New Vision & I-4 Construction Impact Downtown Orlando Parking
With the release of the DTOutlook plan from Mayor Buddy Dyer’s task force, City Hall outlined nearly half a billion dollars in additional transformations for downtown. The vision will drastically change much of downtown once again as the city attempts to resurrect its core. The report offered a glimpse of downtown Orlando by the numbers right now, but the plan is to continue changing the demographics and economics as well as the look and feel of downtown to fit Dyer’s image of a future Orlando – and downtown parking is one major piece of the moving puzzle. Looking ahead, the Dyer administration wants to “guide people to parking garages” and “eliminate as much as possible vast amounts of surface parking lots.”
City officials also admit parking is “our number one complaint about people not wanting to come downtown.”
In addition to the DTOutlook plan, the I-4 Ultimate construction project is also bringing changes to downtown Orlando. Specifically connected to parking, downtown is going to lose the parking options under the I-4 bridge during construction – and after. There are currently no plans to return or replace the parking spaces, and the new vision is to create a “bridge district” connected to the new proposed Amway Center entertainment complex and Church Street corridor.
According to Florida Department of Transportation officials, only 25% of available parking will remain open under the I-4 bridge during construction according to the contract. It is still unknown when the parking will close as work begins, but the I-4 Ultimate project will also redesign portions of Hughey Ave. and Garland Ave. FDOT officials were quiet about any parking spaces being open after construction is complete.

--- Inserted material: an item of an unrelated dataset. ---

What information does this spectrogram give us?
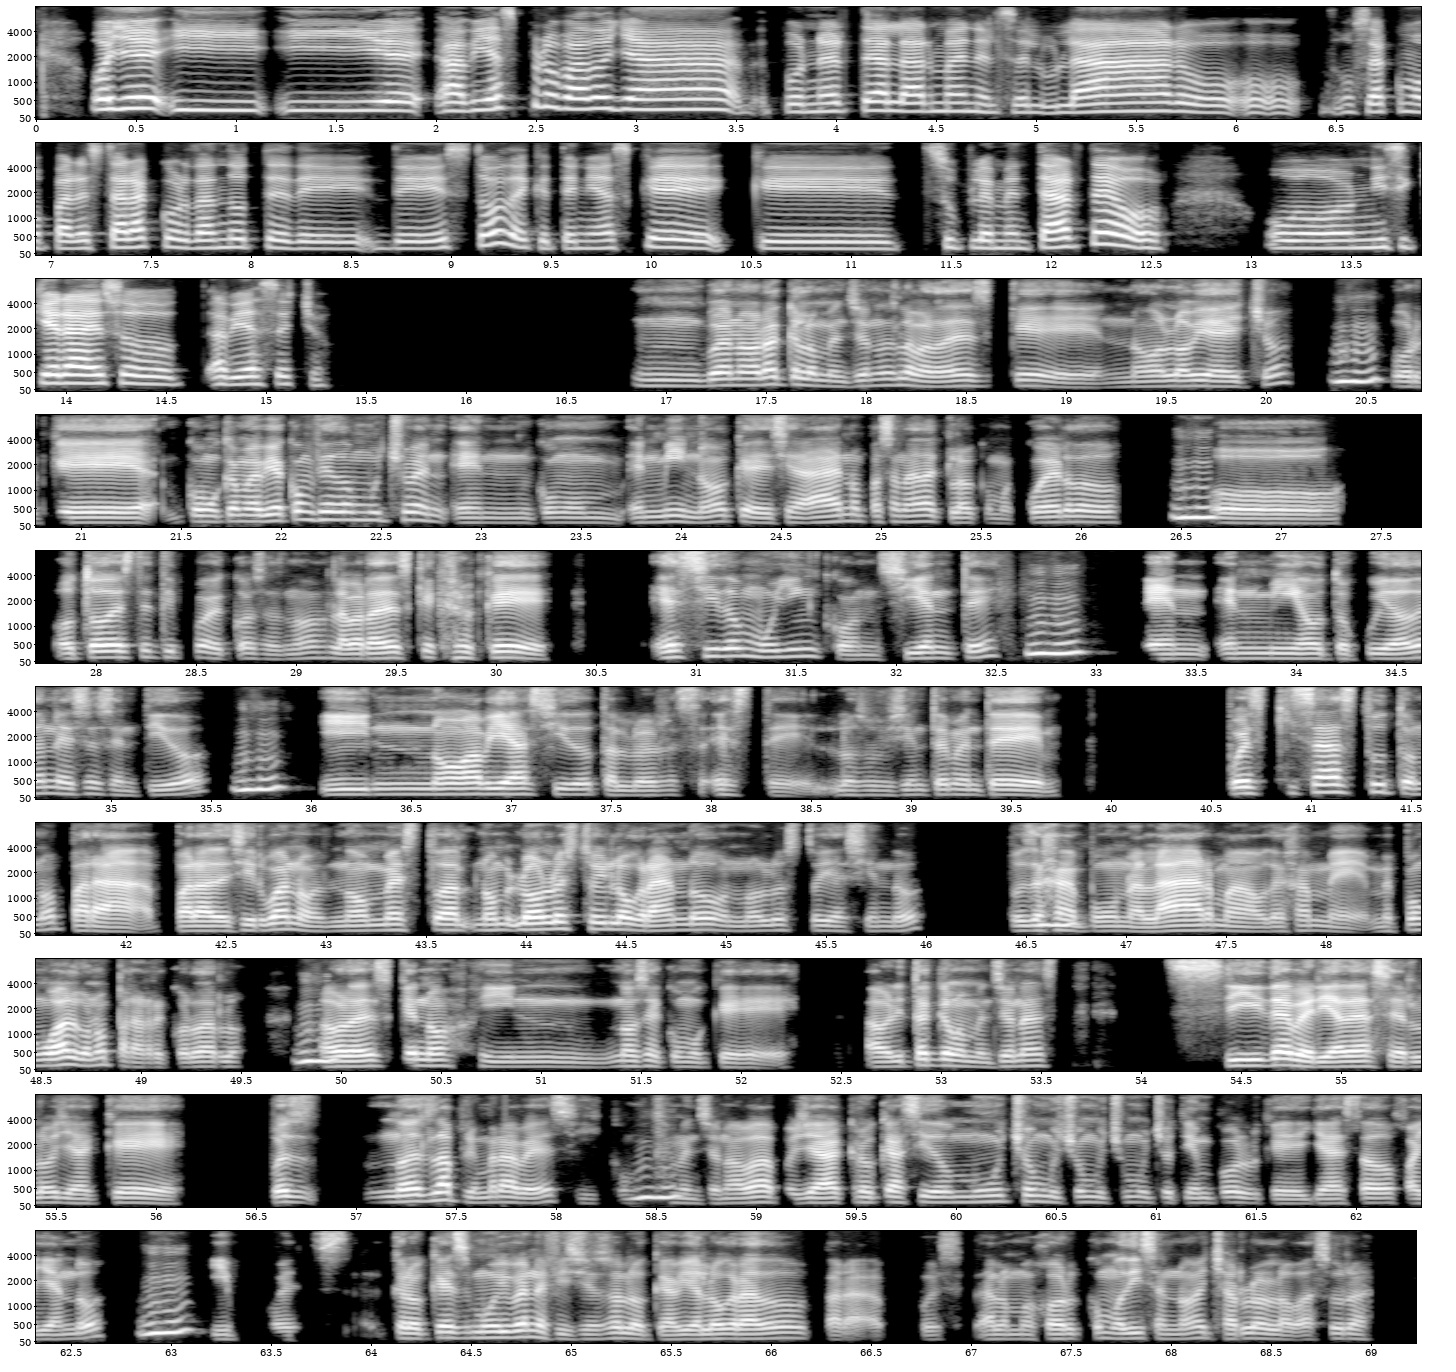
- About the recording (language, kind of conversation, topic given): Spanish, advice, ¿Cómo puedo evitar olvidar tomar mis medicamentos o suplementos con regularidad?
- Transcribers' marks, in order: laughing while speaking: "creo"; tapping; other background noise; laughing while speaking: "te"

That’s because these parking spots will never return to the area. The City and Orlando Magic envision an entertainment complex spanning the new “bridge district,” focusing on heavy pedestrian activity. The new vision does not call for parking spaces, the DTOutlook plan states “this area will become a future community focal point” and adds “the vision includes food and retail space, creative space, open space, and entertainment space.”
The new vision even suggests “artificial turf could be used to construct sports fields under I-4, either on a temporary or permanent basis.” So, no parking spots, but more demand for downtown parking. This all fits in with the Dyer administration’s policy and vision.
Project DTO members discussed downtown parking and city policy during recent meetings before submitting the final outlook plan to City Council. During one parking discussion from the March 2015 DTO meeting, the city explained the plan to “guide people to parking garages” and “eliminate as much as possible vast amounts of surface parking lots.”
During the same conversation, Executive Director of the Downtown Development Board Thomas Chatmon talked about parking being Orlando’s “number one complaint about people not wanting to come downtown” and described “overcoming that attitude of being sort of turned off by centralized parking.” He quickly added “But it’s absolutely the way to go.”
The conversation got heated when business leaders jumped in to attack city policy in regards to construction of parking garages. Mr. Chatmon was asked directly by Project DTO members the reasons behind the city not allowing business or developers to build stand-alone parking garages. “I can speculate but I’d rather not,” Mr. Chatmon responded.
But business leaders on the committee declared the problem is caused because “the city, even to this day, thinks they are in the parking business and they restricted it because they were trying to do that.” The Project DTO members, appointed by Mayor Dyer himself, expressed concern about city parking policy and suggested “rates downtown are artificially messed with” and complained about the “limited amount of city-controlled inventory” in terms of parking that other cities do not have. The exchange can be heard here:
City officials expressed there are no plan to change parking policies. City policy is clear on principal use parking, or stand-alone parking not associated with a project, in downtown Orlando. The business and developer complaints could be another reason why so much of the downtown construction includes levels of parking built into the projects. For instance, the proposed Tremont Realty development at Church Street Station just changed its plans and now wants a 10-story parking garage, along with a hotel on only 8 stories and office space on 7 stories. The old plan was for a 13-story hotel and fewer parking spaces.
Where there are no parking garages, the City aims to locate surface parking options in the rears of buildings moving forward, according to the DTOutlook plan.
To help combat all of the parking changes, the City of Orlando did recently announce the ParkMe app to help visitors to downtown find a parking spot. But the focus moving forward will be on a city-controlled centralized parking garage system, with limited on-street parking for high-turnover spaces.
Leave a Reply